>>

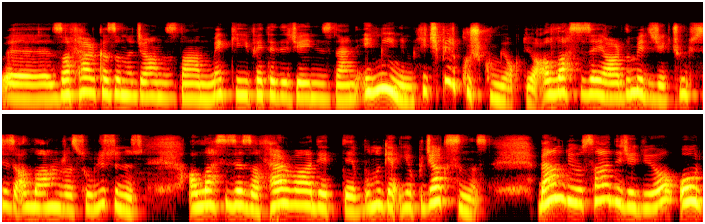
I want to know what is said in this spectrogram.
e, zafer kazanacağınızdan, Mekke'yi fethedeceğinizden eminim. Hiçbir kuşkum yok diyor. Allah size yardım edecek. Çünkü siz Allah'ın Resulüsünüz. Allah size zafer vaat etti. Bunu yapacaksınız. Ben diyor sadece diyor o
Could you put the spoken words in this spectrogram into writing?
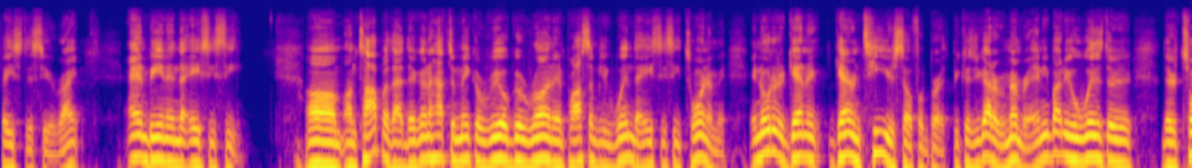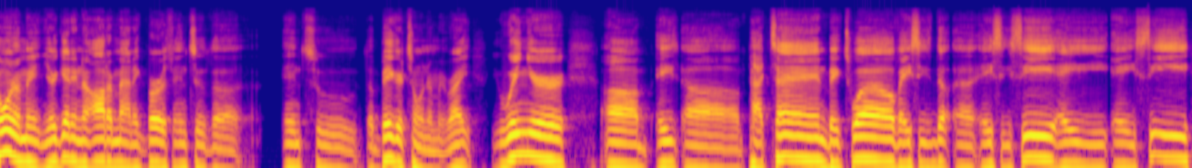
faced this year, right? And being in the ACC. Um, on top of that, they're going to have to make a real good run and possibly win the ACC tournament in order to guar- guarantee yourself a berth. Because you got to remember, anybody who wins their their tournament, you're getting an automatic berth into the into the bigger tournament, right? You win your uh, A, uh, Pac-10, Big 12, AC, uh, ACC, AAC,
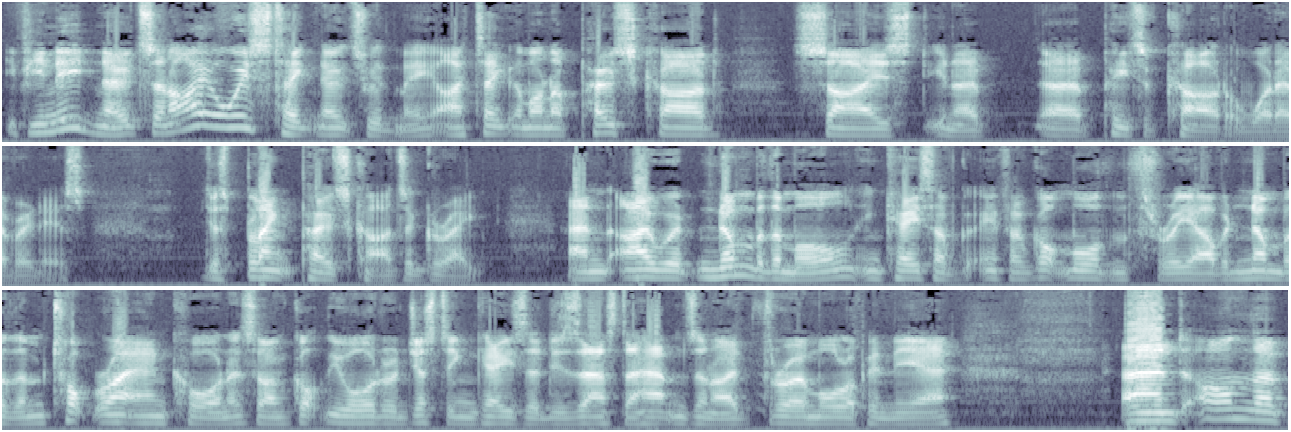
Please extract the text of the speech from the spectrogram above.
If you need notes, and I always take notes with me, I take them on a postcard sized, you know, uh, piece of card or whatever it is. Just blank postcards are great. And I would number them all in case I've got, if I've got more than three, I would number them top right hand corner, so I've got the order just in case a disaster happens, and I'd throw them all up in the air. And on the,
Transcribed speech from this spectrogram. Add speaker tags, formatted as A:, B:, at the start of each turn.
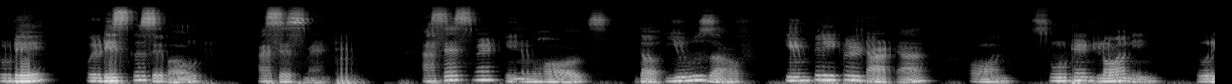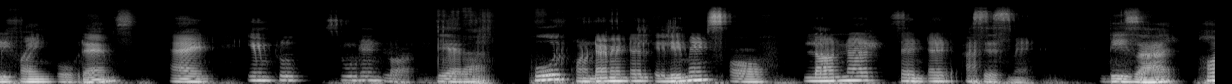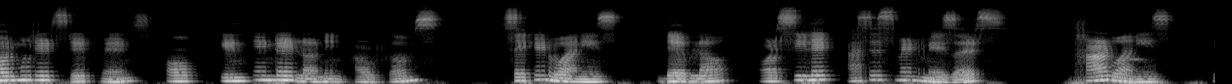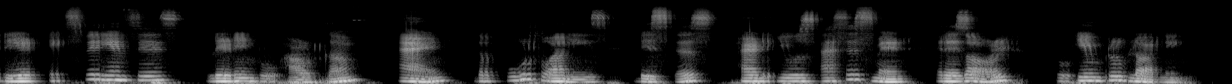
A: Today we discuss about assessment. Assessment involves the use of empirical data on student learning to refine programs and improve student learning. There are four fundamental elements of learner centered assessment. These are formulated statements of intended learning outcomes. Second one is develop or select assessment measures. Third one is create experiences leading to outcome. And the fourth one is discuss and use assessment result to improve learning.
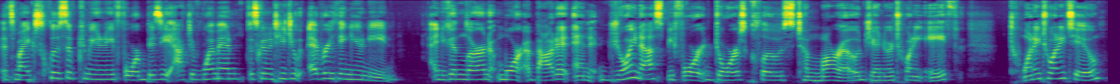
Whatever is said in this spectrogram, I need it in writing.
It's my exclusive community for busy, active women that's going to teach you everything you need. And you can learn more about it and join us before doors close tomorrow, January 28th. 2022.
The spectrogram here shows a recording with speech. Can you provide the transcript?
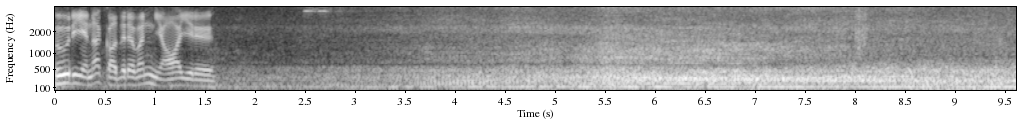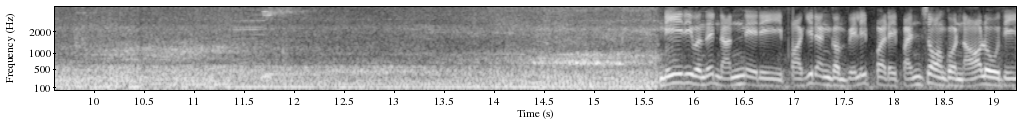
சூரியனா கதிரவன் ஞாயிறு. நீதி வந்து நன்னெறி பகிரங்கம் வெளிப்படை பஞ்சாங்கம் நாளோதி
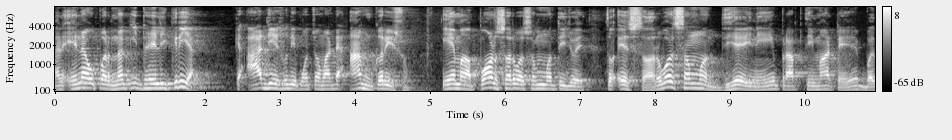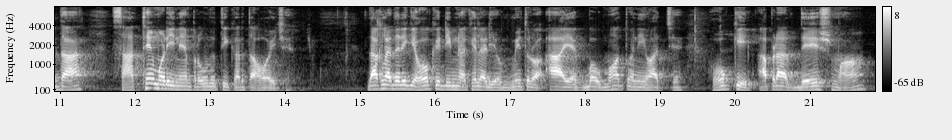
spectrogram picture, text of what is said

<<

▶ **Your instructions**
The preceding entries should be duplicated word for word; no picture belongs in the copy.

▶ **Response area**
I want to know what is said in this spectrogram.
e, zafer kazanacağınızdan, Mekke'yi fethedeceğinizden eminim. Hiçbir kuşkum yok diyor. Allah size yardım edecek. Çünkü siz Allah'ın Resulüsünüz. Allah size zafer vaat etti. Bunu yapacaksınız. Ben diyor sadece diyor o
Could you put the spoken words in this spectrogram into writing?
faced this year, right? And being in the ACC. Um, on top of that, they're going to have to make a real good run and possibly win the ACC tournament in order to guar- guarantee yourself a berth. Because you got to remember, anybody who wins their their tournament, you're getting an automatic berth into the into the bigger tournament, right? You win your uh, A, uh, Pac-10, Big 12, AC, uh, ACC, AAC,
Please extract the text of the speech from the spectrogram above.
If you need notes, and I always take notes with me, I take them on a postcard sized, you know, uh, piece of card or whatever it is. Just blank postcards are great. And I would number them all in case I've got, if I've got more than three, I would number them top right hand corner, so I've got the order just in case a disaster happens, and I'd throw them all up in the air. And on the,
Transcribed speech from this spectrogram. Add speaker tags, formatted as A:, B:, at the start of each turn.
A: Today we discuss about assessment. Assessment involves the use of empirical data on student learning to refine programs and improve student learning. There are four fundamental elements of learner centered assessment. These are formulated statements of intended learning outcomes. Second one is develop or select assessment measures. Third one is create experiences leading to outcome. And the fourth one is discuss and use assessment result to improve learning.
Whatever is said in this spectrogram, I need it in writing.
It's my exclusive community for busy, active women that's going to teach you everything you need. And you can learn more about it and join us before doors close tomorrow, January 28th. 2022.
The spectrogram here shows a recording with speech. Can you provide the transcript?
சூரியனா கதிரவன் ஞாயிறு. நீதி வந்து நன்னெறி பகிரங்கம் வெளிப்படை பஞ்சாங்கம் நாளோதி
spectrogram picture, text of what is said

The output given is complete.